Randall: People who are suffering from opioid addiction and seeking recovery often need a lot of support so there's some concern that this office-based medication that sometimes people are not getting enough of the social support and psychological support that they need. So we're actually working with the Board of Medicine to look at standards of care for the use of this medication in Virginia that would be in addition to what the federal requirements are.
Substance abuse treatment for opioid addiction is available through 40 community service boards across the state. Many have waiting lists, depending on the type of service a person needs. Even after someone receives an assessment, the cost of medication can be a barrier.
At the Richmond Behavioral Health Authority (RBHA) Dr. Jim May has seen drugs come and go during his 27 years here. When he first started there was a heroin epidemic. Two years ago, he says they had about 20 people on a waiting list. Today, it’s nearly quadrupled.
Dr. Jim May: Now we have 70-80 at any given time on our waiting list to get an assessment done.
RBHA currently serves about 400 people in opioid treatment programs, most using methadone. May and CEO John Linstrom say the cost of treatment can be an obstacle, especially for more expensive drugs like Suboxone or Subutex. But they’ve been working to increase Medicaid funding for substance abuse disorders.
John Linstrom: I think we're being proactive as an agency. Both Jim and I have been involved with some of the foundational work that we hope will be leading to some very fundamental changes, in at least Medicaid funding for substance use treatment in the Commonwealth. In fact, rates that have been severely low and pathetically below costs are going to jump April 1st and to the point where I think there will be some interest and interest certainly with us to increase some of our service capacity in that area.
Even with unlimited funds, health leaders including Mellie Randall point out that there’s a lack of specialists trained in addiction.
Randall: And even in the private sector we just don't how much network, we don't have very many places where you could go and for instance get detoxified or be put on the right kind of care. We don't have enough doctors who are trained to provide the right kind of treatment for addiction especially opioid addiction and we need to have more counselors trained.

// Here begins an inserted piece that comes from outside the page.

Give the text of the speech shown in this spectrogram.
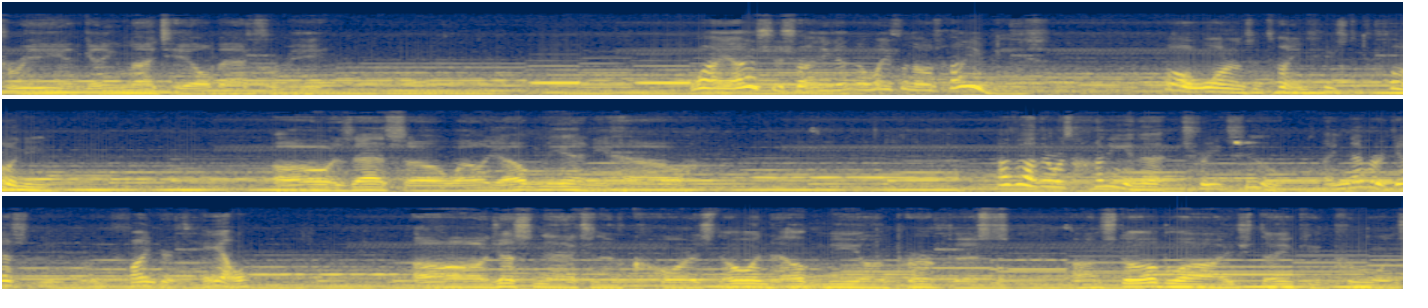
tree and getting my tail back for me. Why, I was just trying to get away from those honeybees. All I wanted was a tiny taste of honey. Oh, is that so? Well, you helped me anyhow. I thought there was honey in that tree, too. I never guessed you'd find your tail. Oh, just an accident, of course. No one helped me on purpose. I'm still obliged. Thank you, Pooh and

Randall says her agency is working closely with the Department of Medical Assistance Services, the Department of Health Professions, and other organizations to find ways to get more counselors, social workers and physicians interested in this field. Lindstrom and May are hopeful they’ll be able to increase the quality of treatment programs and staff a 24/7 detox facility when they take over the operations of Rubicon facility this Fall. All three say it will take a significant commitment by many sectors in Virginia to fully address the opioid epidemic. Catherine Komp, WCVE News.